8 oz. shrimp 6 oz. small clams 2 lbs. mussels 1 1-2 lb. lobster 8 oz. crab 1 large onion, diced 6 cloves garlic, minced 1 cup white wine 2 sticks celery, diced 1 red pepper, diced 3 bay leaves 1 bunch thyme 1 qt. crushed tomatoes 1 qt. stock (shellfish, fish, or lobster) 1 good pinch saffron 1 tsp. smoked paprika 1 tsp. ground fennel seed
Directions: Serves 8
Cook the lobster and steam the mussels and clams for about 4 minutes or until shells open (save the juice from cooking). Set aside to cool. Pick the lobster meat from the shell and cut into ½-inch pieces. Remove some of the mussels and clams from their shells; the rest will be added in the shells. Dice all the vegetables and sauté in olive oil for 6 to 7 minutes. Add the garlic, thyme, bay leaves, spices, and saffron, and cook for 3 minutes. Add the wine and boil for 5 minutes. Add the stock and crushed tomatoes, and simmer for 20 minutes. Add the shrimp and cook for 5 minutes. Add all the shellfish (crab, lobster, clams, and mussels) to the soup. Simmer for 2 to 3 minutes.
The Seasons of Stonington
in a scrappy island fishing village.
27 Main Street Stonington, ME 04681 207-367-2600 www.seasonsofstonington.com Open year round. Reservations recommended one week in advance. Appetizers: $7.95, entrées: $16.95-$22.95, desserts: $6.95. Prices may vary in summer. The restaurant also offers a reasonably priced luncheon menu, and lobsters and other Maine fare outdoors on the deck.
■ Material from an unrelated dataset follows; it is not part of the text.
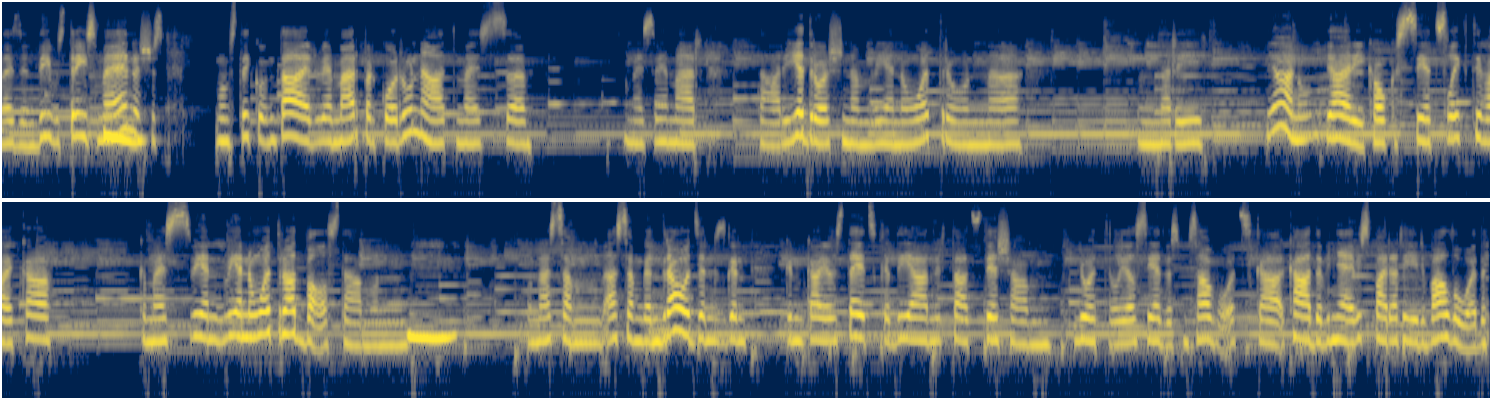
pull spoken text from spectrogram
nezinu, divus, trīs mm. mēnešus, mums tik un tā ir vienmēr par ko runāt. Mēs, mēs vienmēr tā arī iedrošinam vienu otru un, un arī, jā, nu, jā, arī kaut kas iet slikti vai kā, ka mēs vien, vienu otru atbalstām. Un, mm un esam, esam gan draudzenes, gan, gan, kā jau es teicu, ka Diana ir tāds tiešām ļoti liels iedvesmas avots, kā, kāda viņai vispār arī ir valoda,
Kim Ridley is a freelance science writer and editor who also writes about food, art, and architecture. www.kimridley.com